He respected me.

He didn’t want to rush into a relationship because he didn’t want to scare me, like it did in the past. He was looking out for me, without me even realizing. He wanted to make sure we were on the same page emotionally, but also respected my personal boundaries. Honestly, he was a true gentleman who opened car doors for me and pulled out my chair at the table.

My friends and family loved him.

He got along great with my sister from the get-go (which is my biggest deal-breaker). Both my parents respected him, especially after he spoke with them about dating me before officially asking. My friends (and his) were both thrilled with the match, and were already joking about planning a wedding weeks into the relationships. After a barbecue with my extended family, I realized how well he fit into my world.

He checked out on my list.

He played guitar. He had a faith even stronger than mine. He was practical with finances, and wanted children. He had a love for Boston. He was a dreamer. He loved that I enjoyed baking more than anything. He was funny, and sarcastic and witty. He thought I was funny (even though I’m totally not). He was smart. He was reliable. He wasn’t afraid of his emotions. He liked cats and dogs. We had similar groups of friends. He read classic literature, which as an English major, means a whole lot me. We had a similar taste in music. He pretty much scored an A+ when it came to my dream list.

Why I had to let him go.

For weeks, I felt a burden, a burden that made me feel so sick to the stomach like I was being punched in the gut every second of the day. I had trouble sleeping at night, feeling guilty about letting things go on for so long. I dreaded texts and conversations and meetings, and I felt like the worst person in the entire world.

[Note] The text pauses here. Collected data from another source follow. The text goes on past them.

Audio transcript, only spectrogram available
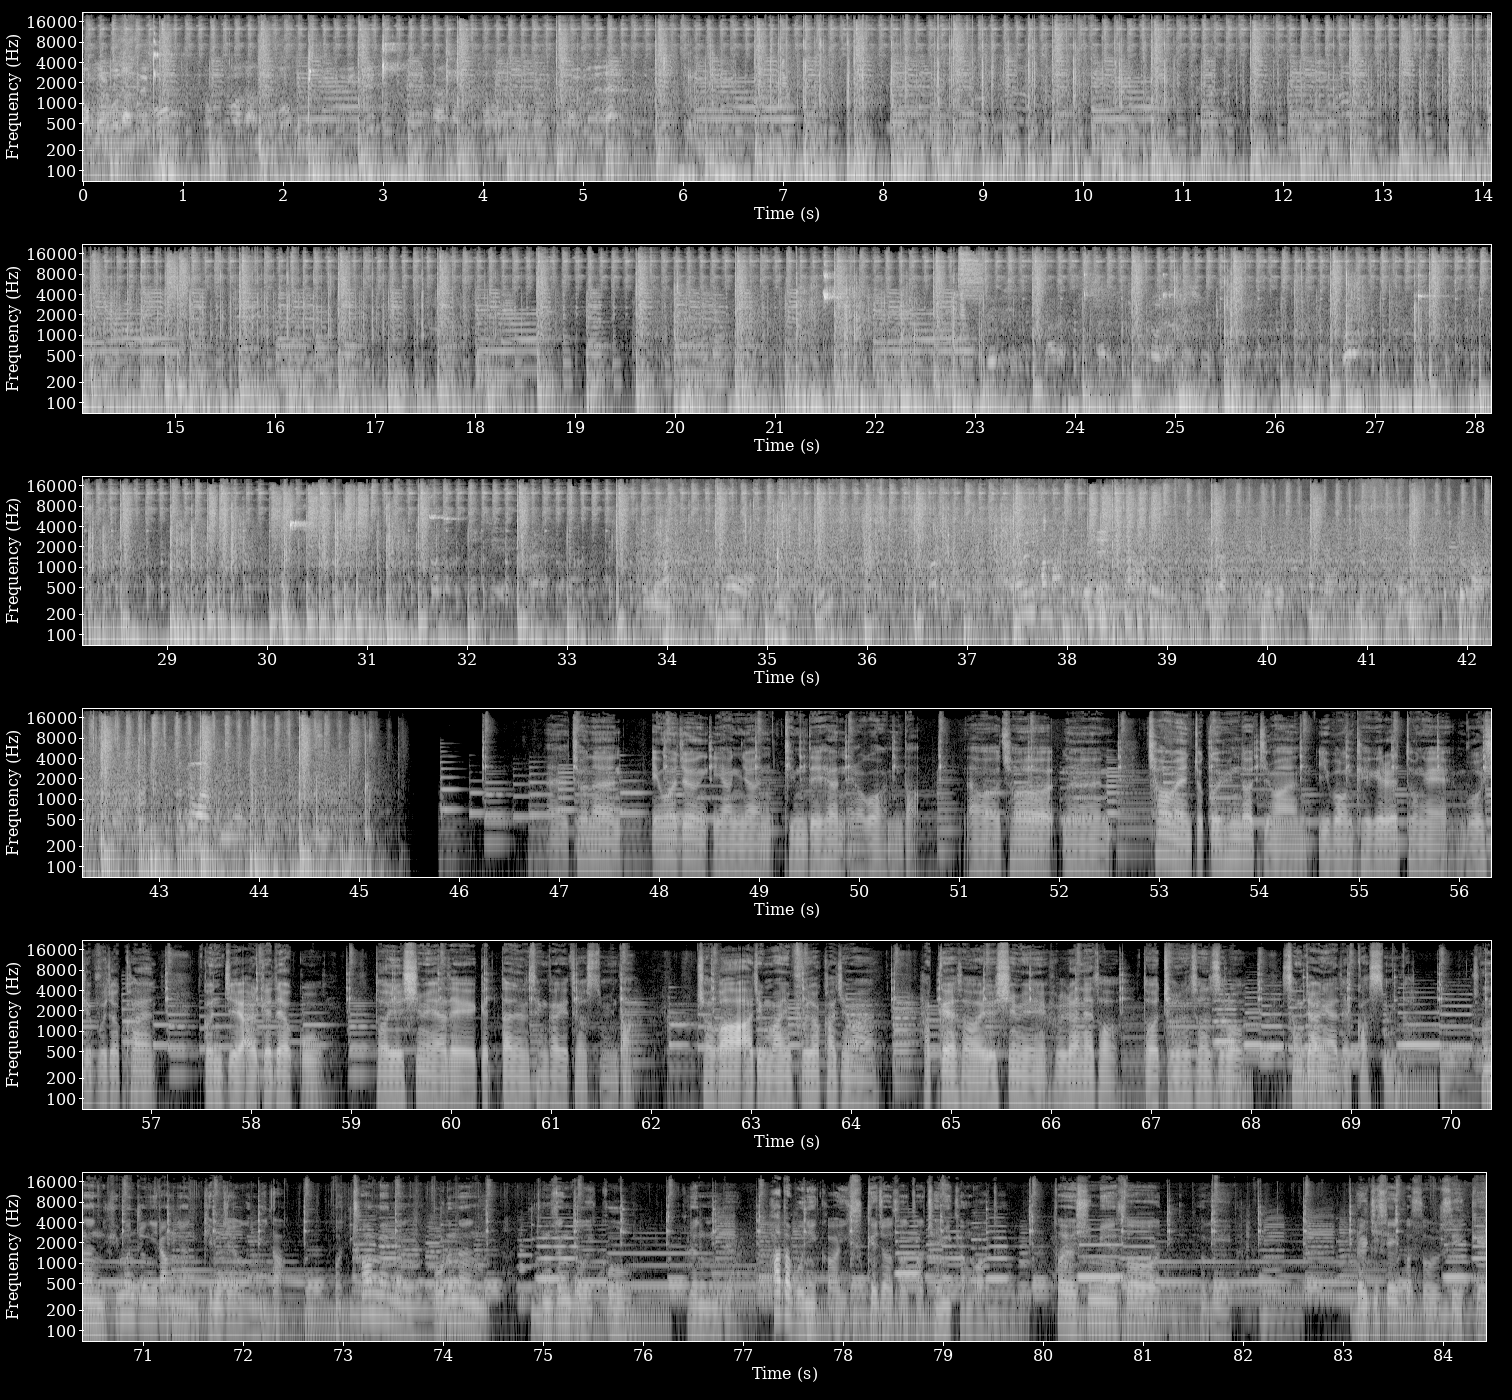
너무 넓어도 안 되고 너무 좁아도 안 되고 네, 저는 이모중 2학년 김대현이라고 합니다. 어, 저는 처음엔 조금 힘들었지만 이번 계기를 통해 무엇이 부족한 건지 알게 되었고 더 열심히 해야 되겠다는 생각이 들었습니다. 저가 아직 많이 부족하지만 학교에서 열심히 훈련해서 더 좋은 선수로 성장해야 될 것 같습니다. 저는 휘문중 1학년 김재욱입니다. 어, 처음에는 모르는 동생도 있고 그랬는데 하다 보니까 익숙해져서 더 재밌게 한 것 같아요. 더 열심히 해서 여기 LG 세이커스 올 수 있게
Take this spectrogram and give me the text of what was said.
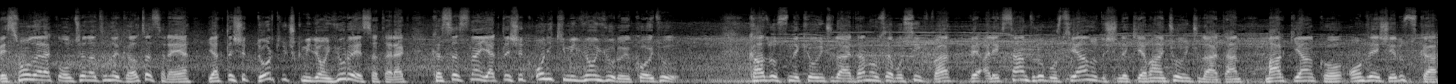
ve son olarak Olcan adını Galatasaray'a yaklaşık 4,5 milyon euroya satarak kasasına yaklaşık 12 milyon euroyu koydu. Kadrosundaki oyunculardan Jose Bosinqua ve Alexandru Bursiano dışındaki yabancı oyunculardan Mark Yanko, Ondrej Jeruska,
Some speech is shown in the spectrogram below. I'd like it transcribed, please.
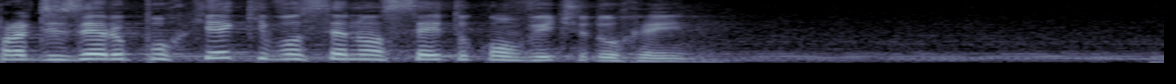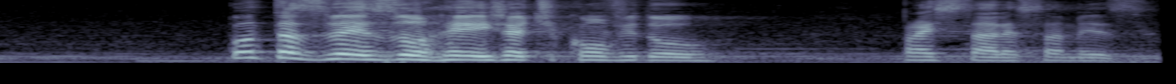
para dizer o porquê que você não aceita o convite do reino. Quantas vezes o rei já te convidou para estar nessa mesa?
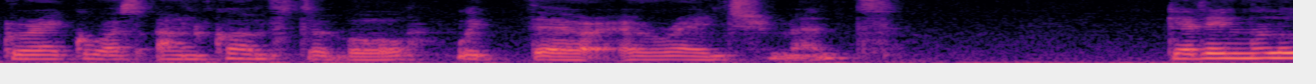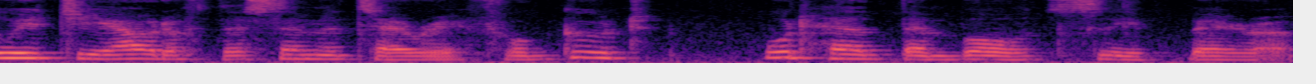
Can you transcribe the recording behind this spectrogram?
Greg was uncomfortable with their arrangement. Getting Luigi out of the cemetery for good would help them both sleep better,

Maybe it’s all the Disney movies and Nora Ephron romances I watched as a kid with my mother, or the unrealistic hopeless romantic within me, but as much as I wanted to feel “it”, I never did. What was perfect on paper, where he met everything I thought I ever possibly wanted, there was something missing, the so-called fictional spark (a la He’s Just Not That Into You). It may make me seem naïve or sound incredibly selfish, but I expected it to be different. I expected to be head over heels, whisked off my feet and every other romantic cliché in the book. While I know he was not truly a perfect person, but he did come pretty close to perfection.

I wanted to love him. I wanted to see marriage and children and thanksgivings and double dates with my sister and her future husband. I wanted to feel that, to see a future, a life, a romance.

What I realized through the heartache and guilt, which I guess is the moral of all of this is that what you think you want, the “prince charming/perfect gentleman” that is idealized in romance and princess movies may not be what you need. You may need the imperfect guy, the one who doesn’t match a single thing on your dream list. He may very well be the opposite of everything you imagined in your future love as a teenager. He may not play guitar or read classic literature. He may not be the most vulnerable or emotionally expressive person. He might not have the blue eyes that you always wanted. He may not be the grand romantic gesture guy who sings “Can’t Take My Eyes off of You” on the bleachers or shows up to your house with a giant boom box, or meet you at the top of the Empire State Building on Valentine’s Day. He may not be anything that you expected in your wildest dreams.

But he’ll be what you need. TC mark

featured image – Jimmy Brown

More From Thought Catalog

  • http://inkkspired.wordpress.com mjbekker

    Reblogged this on inkkspired and commented:
    SO very relevant to my past relationship.

  • https://lovefindsitsway.com/why-men-pull-away-what-to-do-when-men-pull-away/ Why Men Pull Away And Withdraw 8 Serious Reasons You Must Know

    […] fact give him time and realize one thing, If he’s the perfect guy for you and he really loves you, these withdrawal phase will shorten over […]

blog comments powered by Disqus